“You’re number two” says the greying Asian man to the bartender as he’s walking in the door of Habits Gastropub. I’m confused temporarily and take it as either a set up for a punchline or a low normal motivational chant. It’s quickly explained to me by co-owner Michelle Genttner that Habits has the second best whiskey selection in Toronto. A glance at the wall confirms this, but it’s anathema to me because I’m at Habits to drink their House Saison. All I can manage is to make a note of the presence of the Rip Van Winkle bourbon in case I ever feel spendy.
The nanobrewery looked for a brief period to be the next big thing in Toronto. When Bar Volo started theirs in 2010, Ontario was still a 50 brewery province. Nano brewing never really caught on to the extent that it was expected. For one thing, the amount of effort expended into the process tends to vastly outweigh profit. Similarly, if the brand succeeds there’s not really anywhere to go with your production levels. I believe that House Ales now contracts out at least one of their brands. The second adopter, Brad Clifford’s nano system at Get Well at Dundas and Ossington, has since been removed to Innocente as I understand it. This is probably just as well. I always got the impression that the main draw at Get Well was pinball and that the crowd would have been happy drinking most anything. Clifford’s Porter is a step up over the assorted styles he’d produced down there.
Habits is a different part of the market than Volo or Get Well. For one thing, there’s a more pronounced focus on food thanks to chef Luis Martins. The menu of bar snacks clearly demonstrates some Portugese and Spanish influence which carries over into a far more interesting set of entrees than you’d typically expect from a Toronto gastropub. The charcuterie is very impressive, with a Duck Prosciutto that melts away delicately into a suffusion of hazelnutty fat.
The brewing staff at Habits is made up of three people. Chris Conway, Christina Coady and Doug Allen. All three are talented homebrewers, a fact which does not always suggest that there is success in the offing. The collaborative effort at Habits, however, is clearly working out. The brewery has taken just over a year to put together at this point. The brewhouse itself takes a place of pride in the kitchen and its newness is still obvious. The Blichmann kettles gleam, untarnished yet by scorch and boil over.
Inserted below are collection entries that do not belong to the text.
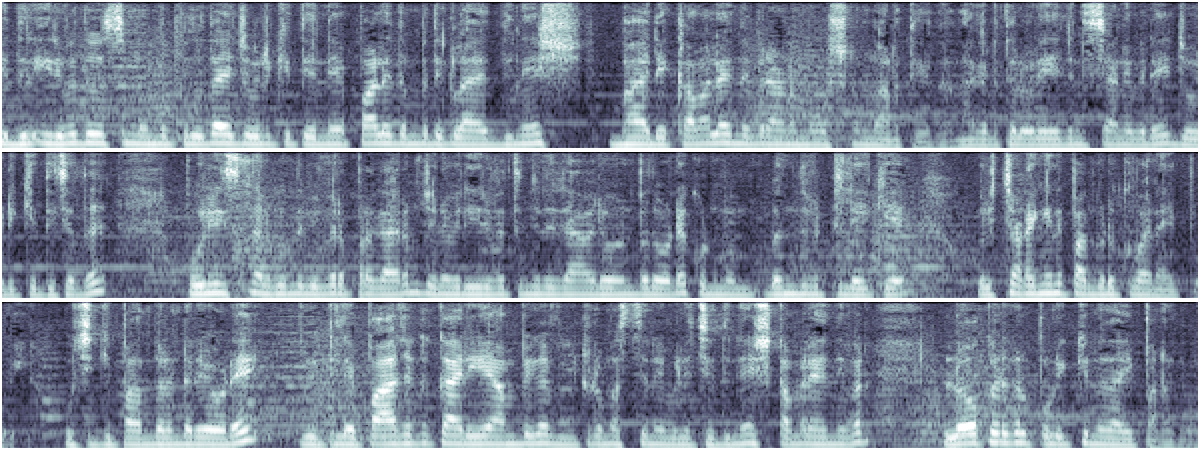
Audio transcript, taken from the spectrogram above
ഇതിൽ ഇരുപത് ദിവസം മുമ്പ് പുതുതായി ജോലിക്കെത്തിയ നേപ്പാളി ദമ്പതികളായ ദിനേശ് ഭാര്യ കമല എന്നിവരാണ് മോഷണം നടത്തിയത്. നഗരത്തിലെ ഒരു ഏജൻസിയാണ് ഇവരെ ജോലിക്കെത്തിച്ചത് പോലീസ് നൽകുന്ന വിവരപ്രകാരം ജനുവരി ഇരുപത്തിയഞ്ചിന് രാവിലെ ഒൻപതോടെ കുടുംബം ബന്ധുവീട്ടിലേക്ക് ഒരു ചടങ്ങിന് പങ്കെടുക്കുവാനായി പോയി. ഉച്ചയ്ക്ക് പന്ത്രണ്ടരയോടെ വീട്ടിലെ പാചകക്കാരിയെ അംബിക വീട്ടുടമസ്ഥനെ വിളിച്ച് ദിനേശ് കമല എന്നിവർ ലോക്കറുകൾ പൊളിക്കുന്നതായി പറഞ്ഞു.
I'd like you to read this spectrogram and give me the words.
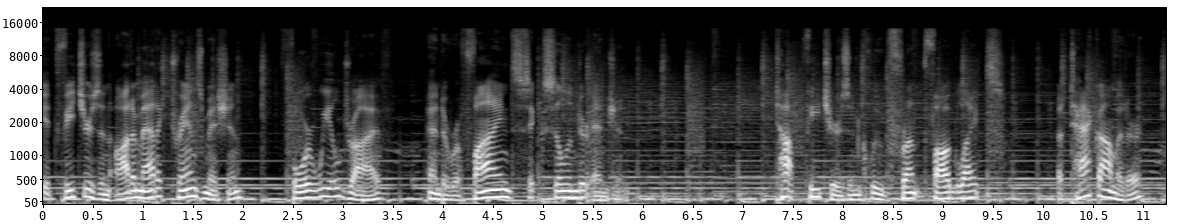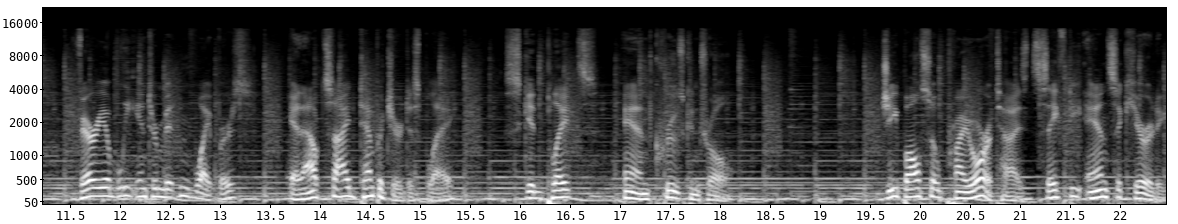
It features an automatic transmission, four-wheel drive, and a refined six-cylinder engine. Top features include front fog lights, a tachometer, variably intermittent wipers, an outside temperature display, skid plates, and cruise control. Jeep also prioritized safety and security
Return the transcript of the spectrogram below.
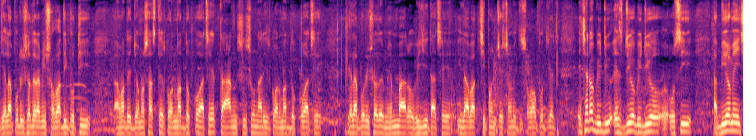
জেলা পরিষদের আমি সভাধিপতি, আমাদের জনস্বাস্থ্যের কর্মাধ্যক্ষ আছে, ত্রাণ, শিশু, নারীর কর্মাধ্যক্ষ আছে, জেলা পরিষদের মেম্বার অভিজিৎ আছে ইলাবাগচি পঞ্চায়েত সমিতির সভাপতি আছে, এছাড়াও BDO, SDO, BDO, OC BMH,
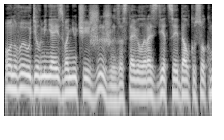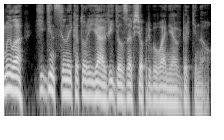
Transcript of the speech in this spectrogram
Он выудил меня из вонючей жижи, заставил раздеться и дал кусок мыла, единственный, который я видел за все пребывание в Беркинау.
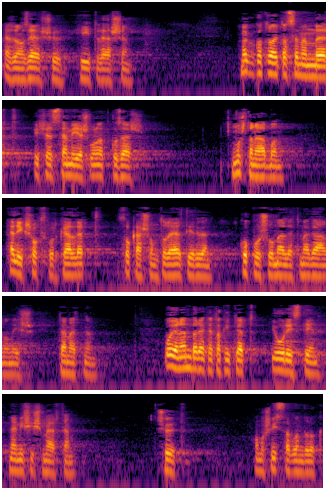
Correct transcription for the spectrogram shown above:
ezen az első hét versen. Megakadt rajta a szemem, mert, és ez személyes vonatkozás, mostanában elég sokszor kellett szokásomtól eltérően koporsó mellett megállnom és temetnem. Olyan embereket, akiket jó részt én nem is ismertem. Sőt, ha most visszagondolok,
The fermenters are in the back and I’m led through the curtained off stage area, dark and cool on an off night, to an area that doubles as storage and cellar. Chris Conway jokes about the microclimate they’ve created for their repurposed milk cans under the stairs next to the walk in. They’re making 250 litres of beer a throw at Habits and on their third batch they’re already subject to that mad brewer’s drive to acquire improved equipment. Small fans are positioned point blank to maintain temperature, providing what I assume is all the efficacy that they can muster.
Conway got into homebrewing out of necessity. It was only two years ago that Newfoundland got its first packaged IPA in stores: Muskoka’s Mad Tom. It’s easy to forget that there are parts of Canada where the current craft brewing boom has been late to catch on. Newfoundland’s Yellowbelly is more likely to produce a parsnip beer than a series of IPAs. Call it a cultural pocket where bitterness never really caught on. Conway’s entry into homebrewing was a way of providing significantly hopped beers for his own consumption and it becomes obvious in conversation that there is a small part of him that will always consider taking the beer he loves back to the rock.
The love they have for quality beer is obvious at Habits, with a tap list that includes a variety of small Ontario brewers. What I didn’t expect was to see other Saisons on the menu. The brewers are asking their third batch of Saison to stand up to Nickel Brook’s Paysan and Amsterdam’s Howl. Were I the owner, I would be tempted to present a single Saison, but in truth, the House Saison doesn’t need the handicap. I suspect that with recipe development in brewing the first three batches will get you 95% of the way to your goal and the next fifty will get you the remaining 5%. They could easily have tried three different beers out of the gate, but the decision to refine a single recipe is a good one. The difference between the other Saisons on tap and the House version is that, at the moment, they are more themselves.
It gets difficult for a moment. Chris Conway wants feedback; he’s clever enough not to want praise. He wants me to tell him what’s wrong with the beer and there’s little to pick at. The peppery dryness comes through and the citrus from the Amarillo dry hop comes through. If anything it might be just that little bit too subtle. Maybe higher peaks would make the desert of the Saison finish more pronounced. Drop back the Magnum at bittering and increase the Styrian Golding dry hop? These are issues of nuance; ideas to play with over the next year. The House Saison will improve over the next year.
More than the beer, I’m impressed with Habits. It’s not quite a neighbourhood pub, but that’s part of its DNA. It takes a lot of attention to maintain a menu of upscale comfort food, live music and a whiskey selection that large. You can see why the addition of a nanobrewery requires three people. It also displays a shrewd understanding of the clientele. They’re people willing to pay for niche quality. If Habits had simply wanted their own beer they could have contracted the job out, but I suspect they’re unwilling to give up that level of control. There are many signs of a well run pub, and this level of control over variables is one of the best.